• Exercise: Go to the line holding "Transcribe this voice" in the entries below and write out exactly every line down to and including the line holding "This spectrogram has".

• Exercise material:
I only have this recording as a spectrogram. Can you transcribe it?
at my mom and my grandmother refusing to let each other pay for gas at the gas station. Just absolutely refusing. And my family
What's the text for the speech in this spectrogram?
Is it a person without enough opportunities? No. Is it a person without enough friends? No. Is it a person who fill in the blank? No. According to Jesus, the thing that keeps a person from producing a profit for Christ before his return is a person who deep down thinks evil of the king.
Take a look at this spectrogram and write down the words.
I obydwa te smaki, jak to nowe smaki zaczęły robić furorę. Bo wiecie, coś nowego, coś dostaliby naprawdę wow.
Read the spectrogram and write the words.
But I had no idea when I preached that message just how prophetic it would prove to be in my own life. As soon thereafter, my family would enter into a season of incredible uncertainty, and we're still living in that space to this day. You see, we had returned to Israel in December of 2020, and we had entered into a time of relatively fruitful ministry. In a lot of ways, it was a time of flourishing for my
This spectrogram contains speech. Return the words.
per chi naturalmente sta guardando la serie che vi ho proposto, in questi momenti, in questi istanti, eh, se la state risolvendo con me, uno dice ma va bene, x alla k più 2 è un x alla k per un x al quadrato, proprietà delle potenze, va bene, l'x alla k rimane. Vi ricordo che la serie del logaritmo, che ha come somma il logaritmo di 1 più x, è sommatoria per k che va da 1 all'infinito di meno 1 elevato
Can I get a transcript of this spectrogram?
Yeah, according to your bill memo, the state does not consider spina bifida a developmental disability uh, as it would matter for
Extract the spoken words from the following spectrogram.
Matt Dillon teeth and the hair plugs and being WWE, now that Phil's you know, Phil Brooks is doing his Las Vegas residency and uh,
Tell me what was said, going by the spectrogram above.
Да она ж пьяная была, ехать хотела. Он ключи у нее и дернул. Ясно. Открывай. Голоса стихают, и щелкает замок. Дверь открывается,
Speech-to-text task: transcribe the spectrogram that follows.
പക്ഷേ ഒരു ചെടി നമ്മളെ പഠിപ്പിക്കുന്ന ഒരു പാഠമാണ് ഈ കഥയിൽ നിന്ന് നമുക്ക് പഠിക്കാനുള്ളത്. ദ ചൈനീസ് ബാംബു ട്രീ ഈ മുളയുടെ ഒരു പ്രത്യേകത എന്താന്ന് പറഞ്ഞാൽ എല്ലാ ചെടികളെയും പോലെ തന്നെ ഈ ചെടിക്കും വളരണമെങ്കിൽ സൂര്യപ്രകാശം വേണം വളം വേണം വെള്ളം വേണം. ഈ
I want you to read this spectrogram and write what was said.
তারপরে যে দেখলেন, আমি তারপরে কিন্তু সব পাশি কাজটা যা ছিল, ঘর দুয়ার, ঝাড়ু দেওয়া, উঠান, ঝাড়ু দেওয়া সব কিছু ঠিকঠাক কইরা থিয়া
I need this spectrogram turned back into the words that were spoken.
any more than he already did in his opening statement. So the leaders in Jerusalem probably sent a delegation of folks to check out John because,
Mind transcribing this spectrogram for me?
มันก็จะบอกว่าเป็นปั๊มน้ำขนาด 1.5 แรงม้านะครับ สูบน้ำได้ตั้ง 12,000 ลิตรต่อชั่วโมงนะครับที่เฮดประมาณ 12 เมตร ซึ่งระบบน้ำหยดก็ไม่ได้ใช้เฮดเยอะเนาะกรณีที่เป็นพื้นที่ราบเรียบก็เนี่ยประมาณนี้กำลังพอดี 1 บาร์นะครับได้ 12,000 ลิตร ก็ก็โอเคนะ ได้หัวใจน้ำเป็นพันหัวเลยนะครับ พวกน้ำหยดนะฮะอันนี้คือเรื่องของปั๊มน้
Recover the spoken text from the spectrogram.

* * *

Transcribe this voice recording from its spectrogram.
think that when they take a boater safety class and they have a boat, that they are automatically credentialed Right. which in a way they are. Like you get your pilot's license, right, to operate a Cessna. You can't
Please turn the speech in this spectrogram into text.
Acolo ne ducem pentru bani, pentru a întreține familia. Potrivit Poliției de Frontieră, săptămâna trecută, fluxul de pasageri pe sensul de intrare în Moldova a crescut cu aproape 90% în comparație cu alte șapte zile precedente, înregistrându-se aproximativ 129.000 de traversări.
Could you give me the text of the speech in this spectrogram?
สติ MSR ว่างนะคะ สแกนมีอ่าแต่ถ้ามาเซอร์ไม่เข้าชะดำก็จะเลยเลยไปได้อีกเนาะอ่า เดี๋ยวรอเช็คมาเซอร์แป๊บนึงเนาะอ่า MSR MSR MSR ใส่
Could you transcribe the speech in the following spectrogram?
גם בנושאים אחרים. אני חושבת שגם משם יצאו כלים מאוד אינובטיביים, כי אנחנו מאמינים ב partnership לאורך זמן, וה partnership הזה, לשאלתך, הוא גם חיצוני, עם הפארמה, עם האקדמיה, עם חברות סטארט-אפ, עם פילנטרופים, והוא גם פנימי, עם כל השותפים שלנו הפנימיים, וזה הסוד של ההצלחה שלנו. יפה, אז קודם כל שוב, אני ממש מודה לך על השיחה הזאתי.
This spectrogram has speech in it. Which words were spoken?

• Answer space:
Transcribe this voice recording from its spectrogram.
think that when they take a boater safety class and they have a boat, that they are automatically credentialed Right. which in a way they are. Like you get your pilot's license, right, to operate a Cessna. You can't
Please turn the speech in this spectrogram into text.
Acolo ne ducem pentru bani, pentru a întreține familia. Potrivit Poliției de Frontieră, săptămâna trecută, fluxul de pasageri pe sensul de intrare în Moldova a crescut cu aproape 90% în comparație cu alte șapte zile precedente, înregistrându-se aproximativ 129.000 de traversări.
Could you give me the text of the speech in this spectrogram?
สติ MSR ว่างนะคะ สแกนมีอ่าแต่ถ้ามาเซอร์ไม่เข้าชะดำก็จะเลยเลยไปได้อีกเนาะอ่า เดี๋ยวรอเช็คมาเซอร์แป๊บนึงเนาะอ่า MSR MSR MSR ใส่
Could you transcribe the speech in the following spectrogram?
גם בנושאים אחרים. אני חושבת שגם משם יצאו כלים מאוד אינובטיביים, כי אנחנו מאמינים ב partnership לאורך זמן, וה partnership הזה, לשאלתך, הוא גם חיצוני, עם הפארמה, עם האקדמיה, עם חברות סטארט-אפ, עם פילנטרופים, והוא גם פנימי, עם כל השותפים שלנו הפנימיים, וזה הסוד של ההצלחה שלנו. יפה, אז קודם כל שוב, אני ממש מודה לך על השיחה הזאתי.
This spectrogram has speech in it. Which words were spoken?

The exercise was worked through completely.